Written by Jo Metcalf, Think4 Wellbeing
When I was at school, anyone aged over 30 was ‘old’, but that’s how teenagers think.
Older people are now often defined according to a range of characteristics, including age, family role and changes in functional abilities.
Most of today’s 60 and 70 year olds are not socially isolated, or frail and vulnerable, and our challenge is to help prevent them from sliding down that slippery slope towards inactivity. What needs to be put in place to encourage the inactive to take the first tentative steps towards activity and when and how can we be ready and waiting?
Some of my friends’ grandparents seemed ancient but I don’t recall any great focus on helping them to stay independent, it just seemed to happen and those that couldn’t survive on their own ended their days in care homes.
We’re now, arguably, more conscious of our older population as it’s not only growing but consuming more of the public purse in terms of health and care costs alone. Older people, essentially those over 65, are now a big blip on the Government’s radar because it’s impossible to control those spiralling costs without more intervention upstream.
It’s said that if physical activity could be packed into a pill, it would be a wonder drug and widely available on prescription. It would solve all our problems.
Sadly, behaviour change on this scale isn’t as easy as swallowing a tablet. But we do need action now, because as our population steadily ages, inactivity is reducing the quality of life of many older people and making them more dependent on hard-pressed public services.
CSPs’ role is to encourage and stimulate greater activity, so what can we do to reverse this trend? As a starting point, they must understand their older population. They need to know which people are reliant on the ‘system’; how they have ended up in that position; and why and how they have become inactive.
It would be easy to just focus on care homes, as they are a relatively easy target audience. But would that be the right approach?
Or should we pick a percentage of people who are currently in health and social care systems to put under the microscope? Would this highlight a massive population to target just out in the community?
One thing is for sure, it’s a changing landscape we’re working in. Integration is the name of the game but, historically, some local health and social care organisations haven’t worked together as effectively as they could have. In many parts of the country, health and social care systems are fragmented rather than unified.
Local politics is a big issue too. Integration is easier to say than to achieve as it can test hitherto good relationships between partners. Health organisations and social care organisations often want to manage issues in different ways. Local authorities are run by people elected by the population they serve, yet local NHS organisations are much more centrally governed, which can create tensions.
Could CSPs be ‘honest brokers’ for local communities, bringing an independent, detached view to the table? Real change comes from collaboration, not competition, but this means leaving egos outside the room and working for the common good rather than a ‘what’s in it for me?, approach.
Easier said than done, but finding solutions is crucial because physical inactivity impacts negatively on the health and social care sectors. Sedentary lifestyles generate pressures on overworked systems that are already struggling to cope: from increasing long-term physical health problems like diabetes, stroke and obesity, to the mental health problems stemming from social isolation and reduced mobility.
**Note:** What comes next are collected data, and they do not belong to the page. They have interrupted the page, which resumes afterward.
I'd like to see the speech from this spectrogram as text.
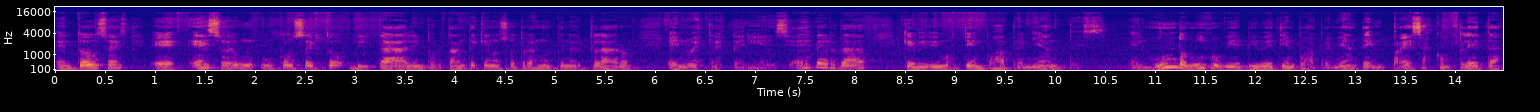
Entonces, eh, eso es un, concepto vital, importante que nosotros debemos tener claro en nuestra experiencia. Es verdad que vivimos tiempos apremiantes. El mundo mismo vive, tiempos apremiantes, empresas completas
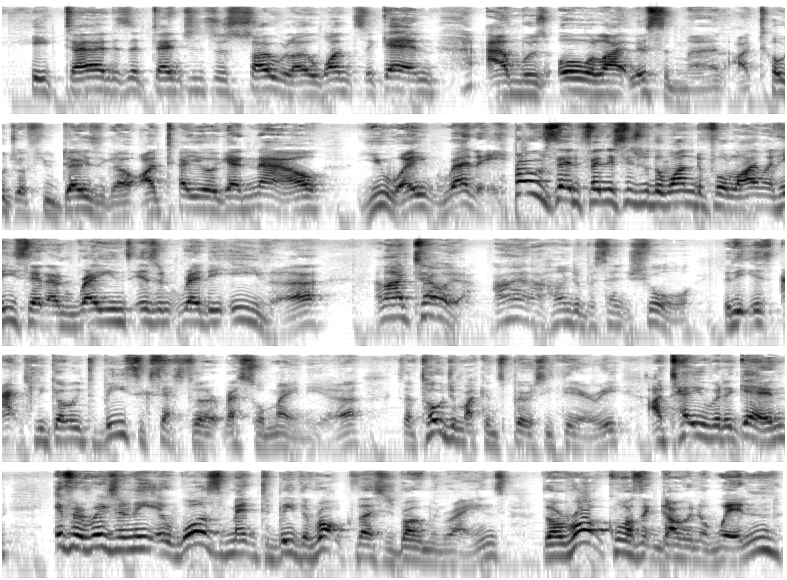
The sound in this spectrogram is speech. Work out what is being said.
he turned his attention to Solo once again and was all like, listen, man, I told you a few days ago, I tell you again now, you ain't ready. Rhodes then finishes with a wonderful line when he said, and Reigns isn't ready either. And I tell you, I am 100% sure that he is actually going to be successful at WrestleMania. Because I've told you my conspiracy theory. I'll tell you it again. If originally it was meant to be The Rock versus Roman Reigns, The Rock wasn't going to win.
Low muscle strength and poor balance are key risk factors in later life for having a fall. In the last two years in England, over 25 per cent of adults over the age of 60 and almost 40 per cent of adults over the age of 80 reported a fall.
This is a good time for CSPs to lead the way and they are well placed to do so. Muscle and bone strengthening and balance activities for general health benefits in adults and older adults - a newly published report jointly written by Public Health England and The Centre for Ageing Better - suggests all adults and older adults should undertake a programme of exercise at least twice a week. This should include high intensity resistance training, some impact exercise – such as running, jumping or skipping – and balance training, all tailored to individual fitness and physical function.
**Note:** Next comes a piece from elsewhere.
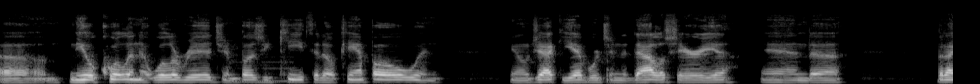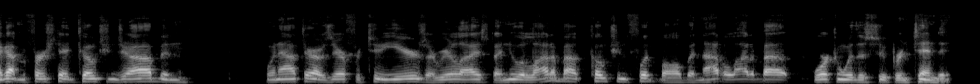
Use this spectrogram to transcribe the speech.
Um, Neil Quillen at Willow Ridge and Buzzy Keith at El Campo and you know Jackie Edwards in the Dallas area and uh, but I got my first head coaching job and went out there. I was there for two years. I realized I knew a lot about coaching football, but not a lot about working with a superintendent.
Health and social care organisations must make annual efficiency savings, so every penny they spend counts. Contract awards must be underpinned by solid evidence of a return on investment or they won’t get the go-ahead.
Currently, according to statistics published by NHS Digital, just over one in five people aged between 55 and 64 meet the aerobic and muscle strengthening guidelines. As people get older the numbers drop even further, with only six per cent of those aged 75 and over meeting the guidelines.
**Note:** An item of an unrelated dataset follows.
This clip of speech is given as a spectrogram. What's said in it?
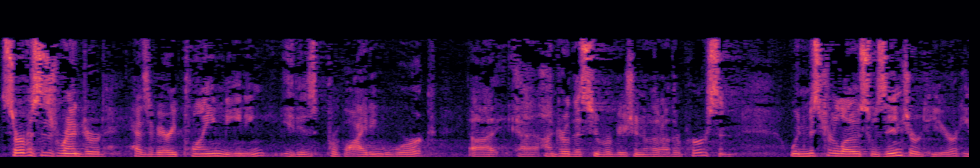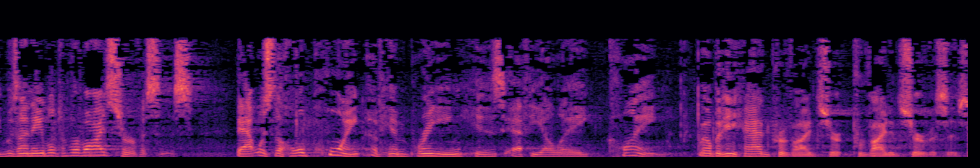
Services rendered has a very plain meaning. It is providing work uh, uh, under the supervision of another person. When Mr. Loos was injured here, he was unable to provide services. That was the whole point of him bringing his FELA claim. Well, but he had provide, ser- provided services,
So, we need to encourage the inactive to become active before they get ‘old’.